[What needs to be done] Where a picture occurs in the data, omit it, and copy all remaining data exactly.

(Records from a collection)

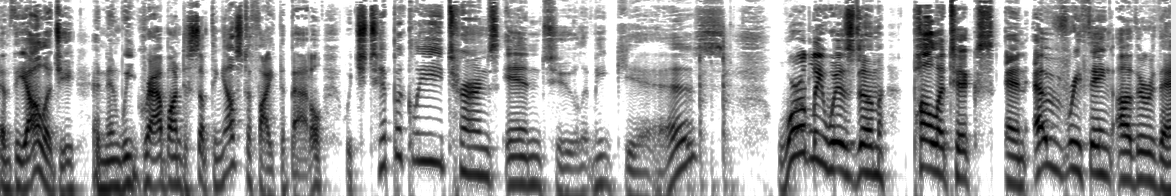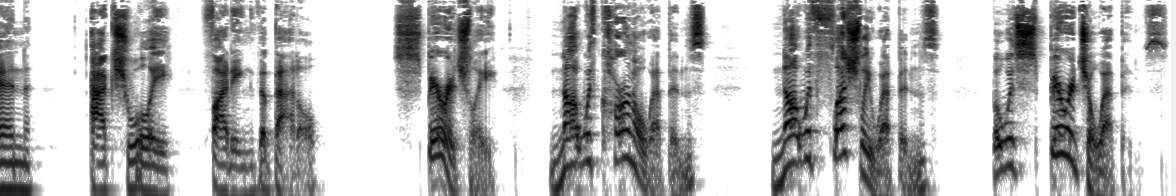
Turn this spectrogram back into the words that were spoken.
and theology, and then we grab onto something else to fight the battle, which typically turns into, let me guess, worldly wisdom, politics, and everything other than actually fighting the battle spiritually, not with carnal weapons, not with fleshly weapons, but with spiritual weapons.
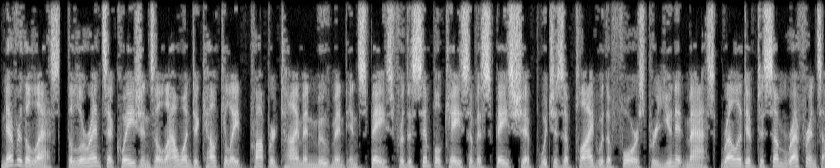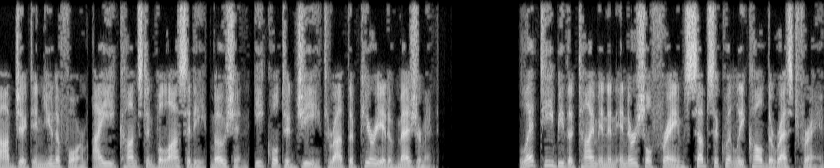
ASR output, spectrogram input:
Nevertheless, the Lorentz equations allow one to calculate proper time and movement in space for the simple case of a spaceship which is applied with a force per unit mass, relative to some reference object in uniform i.e. constant velocity motion, equal to g throughout the period of measurement. Let t be the time in an inertial frame subsequently called the rest frame.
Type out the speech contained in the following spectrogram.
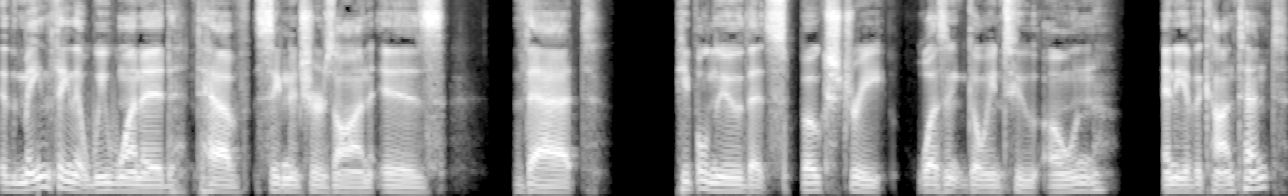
the main thing that we wanted to have signatures on is that people knew that Spoke Street wasn't going to own any of the content,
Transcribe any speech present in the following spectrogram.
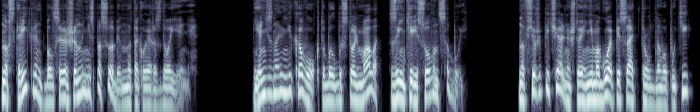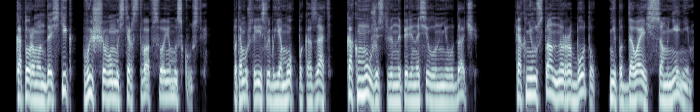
Но Стрикленд был совершенно не способен на такое раздвоение. Я не знаю никого, кто был бы столь мало заинтересован собой. Но все же печально, что я не могу описать трудного пути, которым он достиг высшего мастерства в своем искусстве, потому что если бы я мог показать, как мужественно переносил он неудачи, как неустанно работал, не поддаваясь сомнениям,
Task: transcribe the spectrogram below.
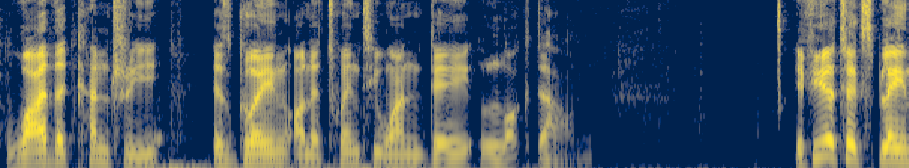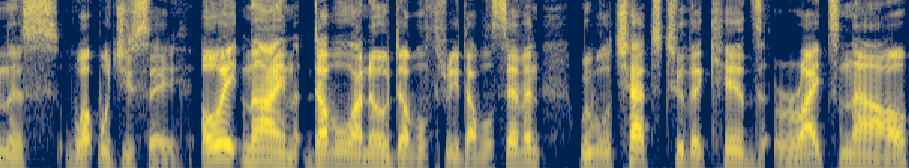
why the country is going on a 21 day lockdown? If you had to explain this, what would you say? 089 110 3377. We will chat to the kids right now.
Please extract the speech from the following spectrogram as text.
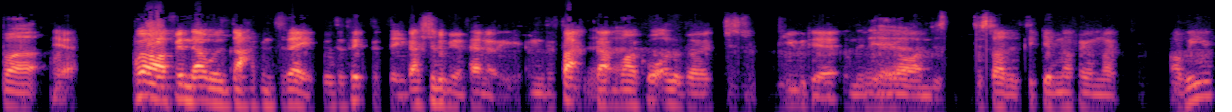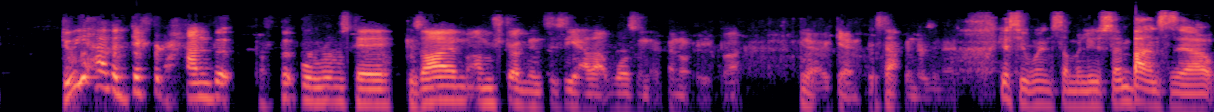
but yeah. Well, I think that was that happened today with the Pickford thing. That should have been a penalty, and the fact that Michael Oliver just viewed it in the VAR Yeah. and just decided to give nothing. I'm like, are we? Do we have a different handbook for football rules here? Because I'm I'm struggling to see how that wasn't a penalty. But you know, again, it's happened, doesn't it? I guess you win some and lose some, balances it out.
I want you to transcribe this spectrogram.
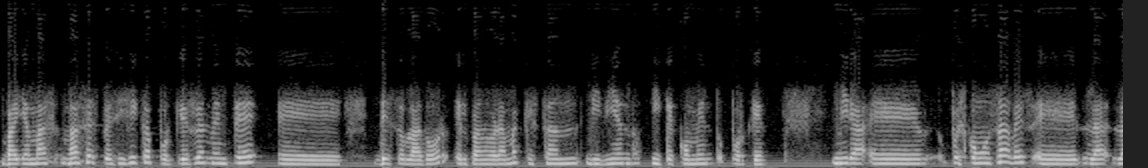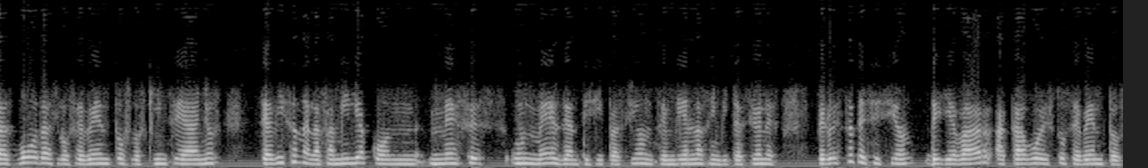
vaya más, más específica porque es realmente eh, desolador el panorama que están viviendo y te comento por qué. Mira, eh, pues como sabes, eh, las bodas, los eventos, los 15 años, se avisan a la familia con meses, un mes de anticipación, se envían las invitaciones, pero esta decisión de llevar a cabo estos eventos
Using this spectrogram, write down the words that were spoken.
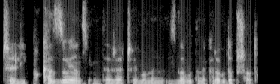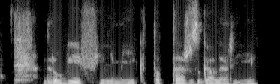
Czyli pokazując im te rzeczy, mamy znowu ten krok do przodu. Drugi filmik to też z galerii.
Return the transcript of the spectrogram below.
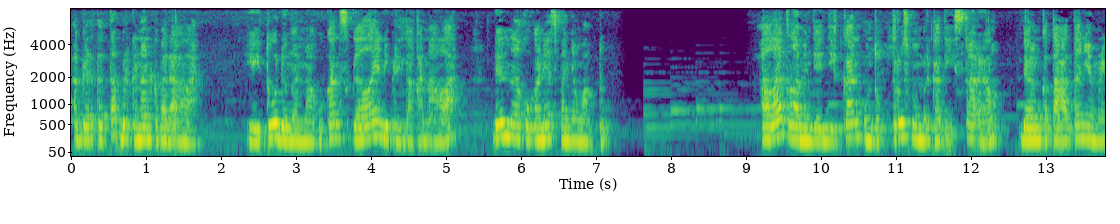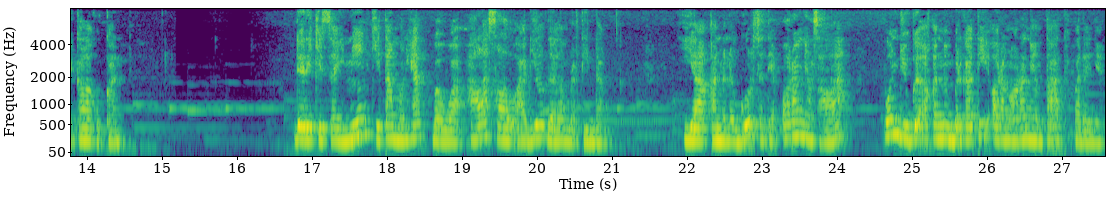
agar tetap berkenan kepada Allah, yaitu dengan melakukan segala yang diperintahkan Allah dan melakukannya sepanjang waktu. Allah telah menjanjikan untuk terus memberkati Israel dalam ketaatan yang mereka lakukan. Dari kisah ini, kita melihat bahwa Allah selalu adil dalam bertindak. Ia akan menegur setiap orang yang salah, pun juga akan memberkati orang-orang yang taat kepadanya.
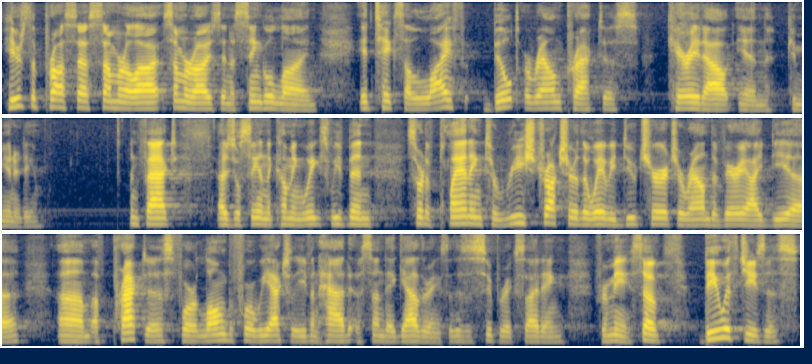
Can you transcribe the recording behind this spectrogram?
here's the process summarized in a single line it takes a life built around practice, carried out in community. In fact, as you'll see in the coming weeks, we've been sort of planning to restructure the way we do church around the very idea um, of practice for long before we actually even had a Sunday gathering. So this is super exciting for me. So be with Jesus,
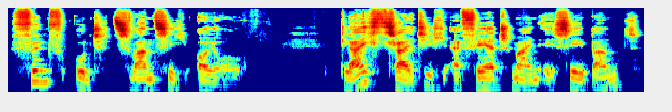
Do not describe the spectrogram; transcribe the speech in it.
25 Euro. Gleichzeitig erfährt mein Essayband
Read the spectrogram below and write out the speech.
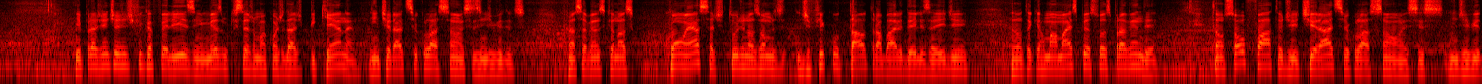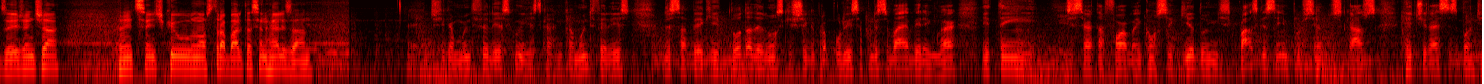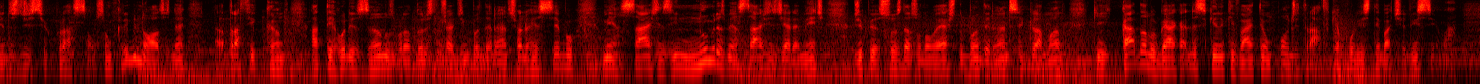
E para a gente, a gente fica feliz, em, mesmo que seja uma quantidade pequena, em tirar de circulação esses indivíduos. Porque nós sabemos que nós, com essa atitude, nós vamos dificultar o trabalho deles aí, de, eles vão ter que arrumar mais pessoas para vender. Então, só o fato de tirar de circulação esses indivíduos aí, a gente já a gente sente que o nosso trabalho está sendo realizado. A gente fica muito feliz com isso, cara. Fica muito feliz de saber que toda denúncia que chega para a polícia, a polícia vai averiguar e tem, de certa forma, aí, conseguido, em quase que 100% dos casos, retirar esses bandidos de circulação. São criminosos, né? Traficando, aterrorizando os moradores do Jardim Bandeirantes. Olha, eu recebo mensagens, inúmeras mensagens diariamente de pessoas da Zona Oeste, do Bandeirantes, reclamando que cada lugar, cada esquina que vai tem um ponto de tráfico. A polícia tem batido em cima.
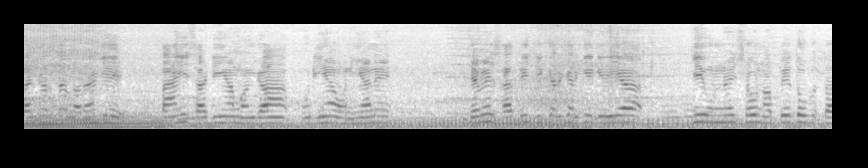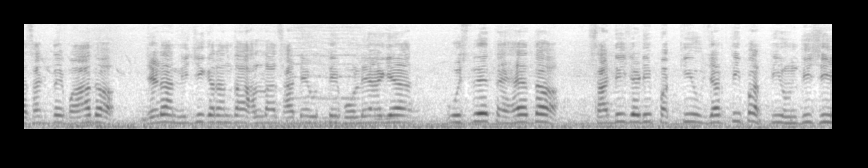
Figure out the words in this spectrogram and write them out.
ਸੰਘਰਸ਼ ਲੜਾਂਗੇ, ਤਾਂ ਹੀ ਸਾਡੀਆਂ ਮੰਗਾਂ ਪੂਰੀਆਂ ਹੋਣੀਆਂ ਨੇ। ਜਿਵੇਂ ਸਾਡੀ ਜ਼ਿਕਰ ਕਰਕੇ ਗਈ ਆ ਕਿ 1990 ਤੋਂ ਦਸ਼ਕ ਦੇ ਬਾਅਦ ਜਿਹੜਾ ਨਿੱਜੀਕਰਨ ਦਾ ਹੱਲਾ ਸਾਡੇ ਉੱਤੇ ਬੋਲਿਆ ਗਿਆ, ਉਸ ਦੇ ਤਹਿਤ ਸਾਡੀ ਜਿਹੜੀ ਪੱਕੀ ਉਜਰਤੀ ਭਰਤੀ ਹੁੰਦੀ ਸੀ,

[Task output]
Turn this spectrogram back into the words that were spoken.
and theology, and then we grab onto something else to fight the battle, which typically turns into, let me guess, worldly wisdom, politics, and everything other than actually fighting the battle spiritually, not with carnal weapons, not with fleshly weapons, but with spiritual weapons.
ASR output, spectrogram input:
Nevertheless, the Lorentz equations allow one to calculate proper time and movement in space for the simple case of a spaceship which is applied with a force per unit mass, relative to some reference object in uniform i.e. constant velocity motion, equal to g throughout the period of measurement. Let t be the time in an inertial frame subsequently called the rest frame.
Type out the speech contained in the following spectrogram.
the main thing that we wanted to have signatures on is that people knew that Spoke Street wasn't going to own any of the content,
Transcribe any speech present in the following spectrogram.
Но Стрикленд был совершенно не способен на такое раздвоение. Я не знаю никого, кто был бы столь мало заинтересован собой. Но все же печально, что я не могу описать трудного пути, которым он достиг высшего мастерства в своем искусстве, потому что если бы я мог показать, как мужественно переносил он неудачи, как неустанно работал, не поддаваясь сомнениям,
Task: transcribe the spectrogram below.
why the country is going on a 21 day lockdown? If you had to explain this, what would you say? 089 110 3377. We will chat to the kids right now.
Please extract the speech from the following spectrogram as text.
but yeah. Well, I think that was that happened today with the Pickford thing. That should have been a penalty, and the fact that Michael Oliver just viewed it in the VAR Yeah. and just decided to give nothing. I'm like, are we? Do we have a different handbook for football rules here? Because I'm I'm struggling to see how that wasn't a penalty. But you know, again, it's happened, doesn't it? I guess you win some and lose some, balances it out.
I want you to transcribe this spectrogram.
vaya más, más específica porque es realmente eh, desolador el panorama que están viviendo y te comento por qué. Mira, eh, pues como sabes, eh, las bodas, los eventos, los 15 años, se avisan a la familia con meses, un mes de anticipación, se envían las invitaciones, pero esta decisión de llevar a cabo estos eventos
Using this spectrogram, write down the words that were spoken.
Czyli pokazując im te rzeczy, mamy znowu ten krok do przodu. Drugi filmik to też z galerii.
Return the transcript of the spectrogram below.
agar tetap berkenan kepada Allah, yaitu dengan melakukan segala yang diperintahkan Allah dan melakukannya sepanjang waktu. Allah telah menjanjikan untuk terus memberkati Israel dalam ketaatan yang mereka lakukan. Dari kisah ini, kita melihat bahwa Allah selalu adil dalam bertindak. Ia akan menegur setiap orang yang salah, pun juga akan memberkati orang-orang yang taat kepadanya.
Can you transcribe the recording behind this spectrogram?
here's the process summarized in a single line it takes a life built around practice, carried out in community. In fact, as you'll see in the coming weeks, we've been sort of planning to restructure the way we do church around the very idea um, of practice for long before we actually even had a Sunday gathering. So this is super exciting for me. So be with Jesus,
Do not describe the spectrogram; transcribe the speech in it.
25 Euro. Gleichzeitig erfährt mein Essayband
Read the spectrogram below and write out the speech.
E para a gente, a gente fica feliz, em, mesmo que seja uma quantidade pequena, em tirar de circulação esses indivíduos. Porque nós sabemos que nós, com essa atitude, nós vamos dificultar o trabalho deles aí, de, eles vão ter que arrumar mais pessoas para vender. Então, só o fato de tirar de circulação esses indivíduos aí, a gente já a gente sente que o nosso trabalho está sendo realizado. A gente fica muito feliz com isso, cara. Fica muito feliz de saber que toda denúncia que chega para a polícia, a polícia vai averiguar e tem, de certa forma, aí, conseguido, em quase que 100% dos casos, retirar esses bandidos de circulação. São criminosos, né? Traficando, aterrorizando os moradores do Jardim Bandeirantes. Olha, eu recebo mensagens, inúmeras mensagens diariamente de pessoas da Zona Oeste, do Bandeirantes, reclamando que cada lugar, cada esquina que vai tem um ponto de tráfico. A polícia tem batido em cima.
Figure out the words in this spectrogram and write them out.
ਸੰਘਰਸ਼ ਲੜਾਂਗੇ, ਤਾਂ ਹੀ ਸਾਡੀਆਂ ਮੰਗਾਂ ਪੂਰੀਆਂ ਹੋਣੀਆਂ ਨੇ। ਜਿਵੇਂ ਸਾਡੀ ਜ਼ਿਕਰ ਕਰਕੇ ਗਈ ਆ ਕਿ 1990 ਤੋਂ ਦਸ਼ਕ ਦੇ ਬਾਅਦ ਜਿਹੜਾ ਨਿੱਜੀਕਰਨ ਦਾ ਹੱਲਾ ਸਾਡੇ ਉੱਤੇ ਬੋਲਿਆ ਗਿਆ, ਉਸ ਦੇ ਤਹਿਤ ਸਾਡੀ ਜਿਹੜੀ ਪੱਕੀ ਉਜਰਤੀ ਭਰਤੀ ਹੁੰਦੀ ਸੀ,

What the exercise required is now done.